- Myth: Bagless vacuums are more advanced than bagged vacuums
- Fact: While bagless technology is newer, both types have their advantages
- Bagged vacuums are typically lighter and have lower filter costs
3. Weight and Cleaning Performance
- Myth: Heavier vacuums perform better
- Fact: Weight does not determine a vacuum’s cleaning ability
4. Vacuum Height Setting
- Myth: Setting a vacuum too low to the carpet will clean it better
- Fact: Most people set their vacuum too low, which can damage both the carpet and vacuum cleaner
Determining Vacuum Cleaner Performance
Suction power and airflow are the best ways to figure out how well a vacuum cleaner cleans.
- Strong suction power is needed for thick, plush carpeting
- Strong motor ability allows airflow to continue under obstructed conditions
Without airflow, there is nothing to pull in dirt and carry it away. This means that suction alone can not clean carpets well.
In the end, airflow or suction power is one of the most important things to think about when buying a vacuum cleaner.
It shows how well the machine cleans your floors and carpets by picking up dirt and other things.
But it is important to remember that high suction power does not always mean that the vacuum will clean better.
Other things, like the design of the brush roll, the filtration system, and the overall quality of the build, also play a big part.
As a vacuum cleaner owner, it is important to know how the airflow rating of your machine affects how well it works.
Regular maintenance, like cleaning or replacing the filters and emptying the dustbin, can also help keep the suction power at its highest level.
Do not get too caught up in the numbers when looking for a new vacuum cleaner.
Instead, think about what you need to clean and look for a machine that has a good balance of power, filtration, and how easy it is to use.
In the end, the best vacuum is the one that fits your cleaning habits and how you live.
So, take your time, do your homework, and make a smart choice.
Remember that a clean home is a happy home, and a good vacuum cleaner can make all the difference.
Cleanliness is next to godliness.
says a well-known proverb.
So, buy a good vacuum cleaner to make your home cleaner and healthier.
Good luck cleaning!
Looking for a new robot vacuum?
Choosing a gadget can be very difficult if you know nothing about the technology.
Some will pay for features they do not need while others may not consider what they really want.
So I created this quick, newbie guide to help you focus on what is really important to you:
Links and references

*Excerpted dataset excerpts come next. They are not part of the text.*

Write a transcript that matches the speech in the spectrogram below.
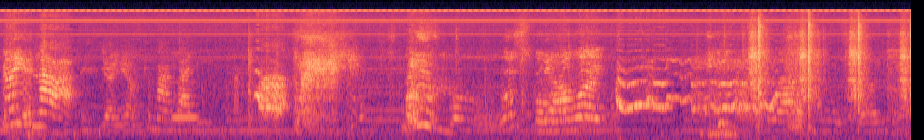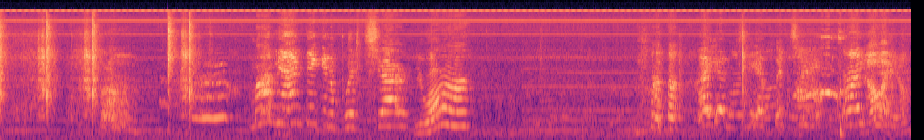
No, you're not. Yeah, I am. Come on, buddy. Oops, going the wrong way. Mommy, I'm taking a picture. You are. I can see a picture. I know I am.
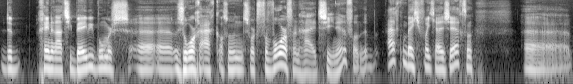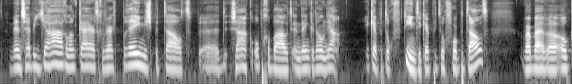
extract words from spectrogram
de generatie babyboomers eh, eh, zorg eigenlijk als een soort verworvenheid zien. Hè? Van, eigenlijk een beetje wat jij zegt. Van, eh, mensen hebben jarenlang keihard gewerkt, premies betaald, zaken opgebouwd en denken dan, ja, ik heb het toch verdiend, ik heb hier toch voor betaald. Waarbij we ook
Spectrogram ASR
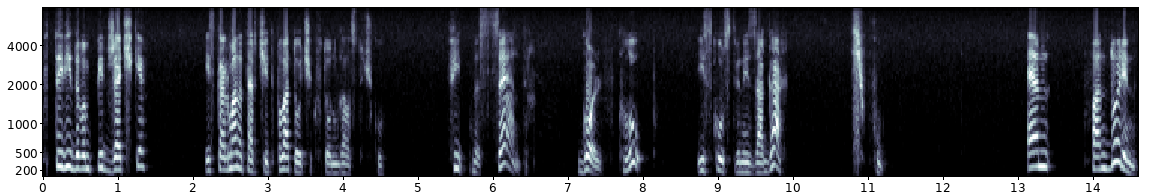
в твидовом пиджачке. Из кармана торчит платочек в тон галстучку. Фитнес-центр, гольф-клуб, искусственный загар. Тьфу! Н. Фандорин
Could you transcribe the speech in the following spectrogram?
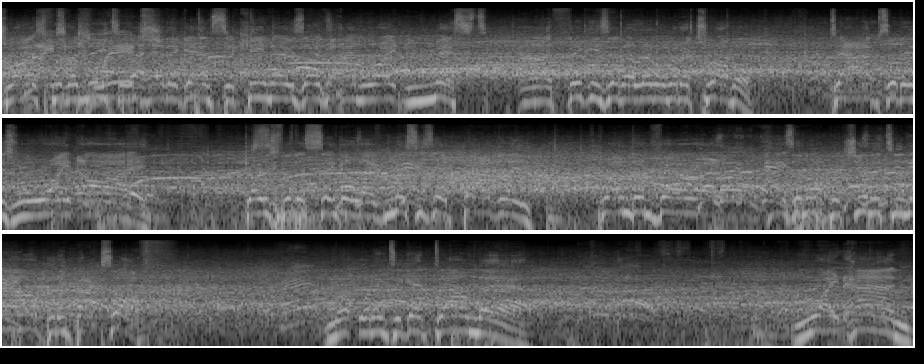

“Vacuum Technology: Practical Heat Treating and Brazing” by Bodo Gehring,
“Vacuum Science and Technology” by John F. O’Hanlon
“Experimental Study on Airflow Characteristics in a Vacuum Cleaner Dustbin” (research paper)
My article on the topic: